SAVANNAH, TENN. - Fingernail scratch marks streaked Zach Adams’ arms just after 20-year-old nursing student Holly Bobo disappeared, according to state witnesses, and investigators said he looked nervous then, even “shaking.”
The witnesses testified Tuesday that they had encountered the man now accused of Bobo’s kidnapping, rape and slaying shortly before and after Bobo disappeared, and prosecutors zeroed in on the scratches as evidence of Bobo’s last struggle.
It was the central point of the second day in the death penalty trial underway in Savannah, Tenn., and shows law enforcement considered Adams a suspect early on, even though he was not arrested until almost three years later.
Adams is charged with felony first-degree murder, especially aggravated kidnapping and aggravated rape. He has pleaded not guilty.
He is the first of three men to go to trial. Also charged are Jason Autry and John Dylan Adams. Autry has been offered immunity to testify.
FBI Special Agent Matt Ross said he went to Adams' home on April 23, 2011, 10 days after Bobo disappeared. He had received a tip that Adams might be a person of interest.
Tennessee Highway Patrol trooper Warren Rainey also testified that Adams' name "kept coming up."
“We traveled to Zach Adams' residence and met him there and asked him what he knew about Holly Bobo or if he knew her or anybody who knew her,” Ross testified. “As we talked to him, I noticed he had some pretty visible scratches.”

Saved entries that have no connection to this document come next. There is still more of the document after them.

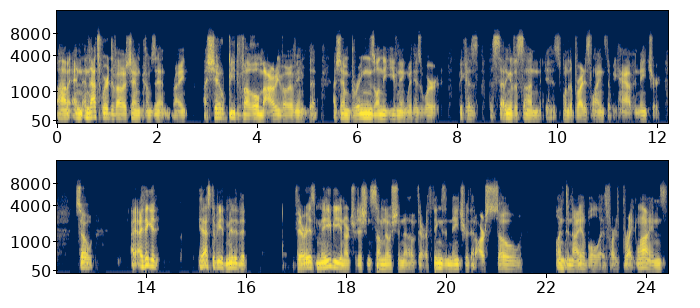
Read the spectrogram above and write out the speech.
Um, and and that's where Devar Hashem comes in, right? Asher bidvaro ma'ariv aravim, that Hashem brings on the evening with his word, because the setting of the sun is one of the brightest lines that we have in nature. So I, I think it, it has to be admitted that there is maybe in our tradition some notion of there are things in nature that are so undeniable as far as bright lines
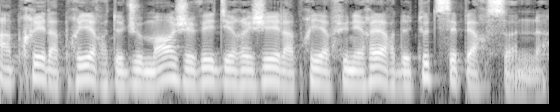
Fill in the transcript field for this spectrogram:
Après la prière de Juma, je vais diriger la prière funéraire de toutes ces personnes.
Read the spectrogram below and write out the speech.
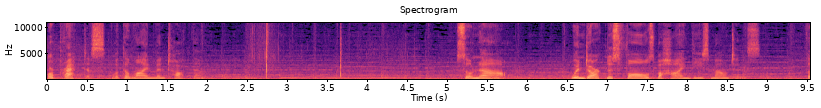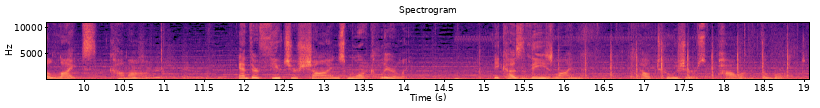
or practice what the linemen taught them. So now, when darkness falls behind these mountains, the lights come on. and their future shines more clearly because these linemen helped Hoosiers power the world.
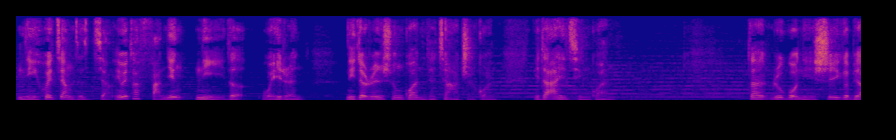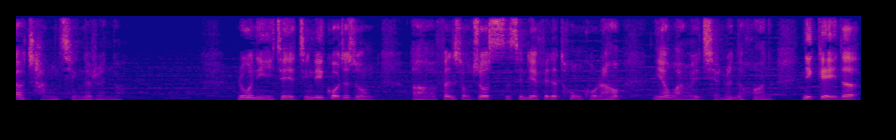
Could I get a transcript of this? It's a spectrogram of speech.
你会这样子讲，因为它反映你的为人。你的人生观、你的价值观、你的爱情观，但如果你是一个比较长情的人呢？如果你以前也经历过这种，呃，分手之后撕心裂肺的痛苦，然后你要挽回前任的话呢？你给的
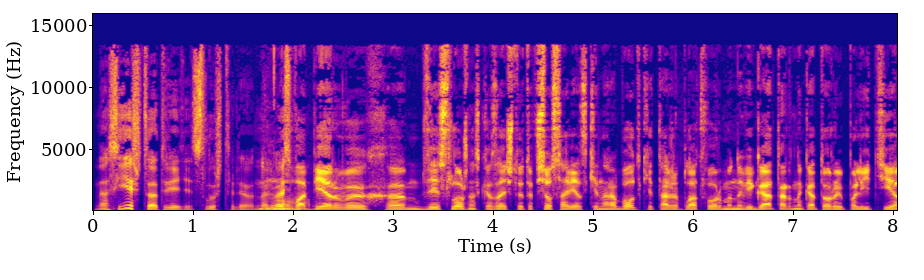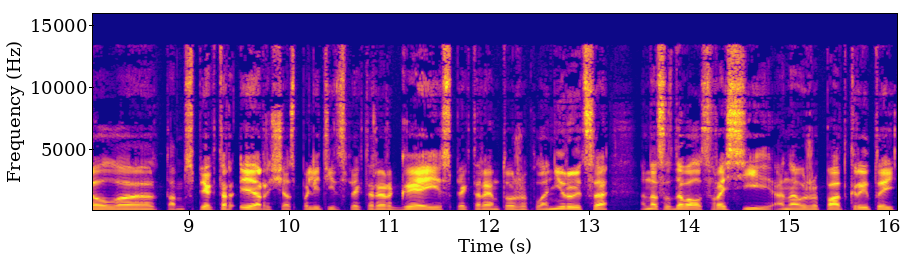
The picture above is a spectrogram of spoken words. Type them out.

Ross said he asked Adams if he could take photos of the scratches and if he could look around Adams’ home. Adams complied, and photos of the scratch marks were shown in court.
Toward the end of the court day, prosecutors called Adams’ former girlfriend Rebecca Earp to testify. Earp testified that she had stayed with Adams the night before Bobo disappeared and she recounted her experience.
Earp, who dated Adams for 2½ years, described her relationship with the defendant as one of regular arguments and even high-tempered threats of violence, and that both of them had used drugs, including methamphetamine and morphine.
Earp testified that on the morning of April 13, 2011, Adams kissed her on the head and left his house between 6 a.m. and 7:30 a.m. and that he told her he was going to haul away scrap metal.
Later, after that morning, Earp said she was concerned because Adams had switched phones and called her from his brother’s phone. While news was breaking of Bobo's disappearance, she said, she had suspicions Adams had not gone to haul away the metal.
When he returned, she testified, she saw fingernail scratch marks on his arms and neck.
Earp said that later when she confronted Adams on suspicions that he didn’t go to haul away scrap metal, he threatened her and then brought up Bobo.
“He said he would tie me up just like he did Holly Bobo and nobody would ever see me again,” she said.
Meanwhile, in her cross-examination, defense attorney Jennifer Thompson questioned the witnesses to point out that Adams had cooperated with law enforcement and that no evidence confirmed that the scratches on her client's arms were tied to Bobo.
Thompson also questioned Earp about why, if Adams mentioned Bobo early on, she never called the Tennessee Bureau of Investigation to try and recover a $250,000 reward.
"I was scared," Earp said.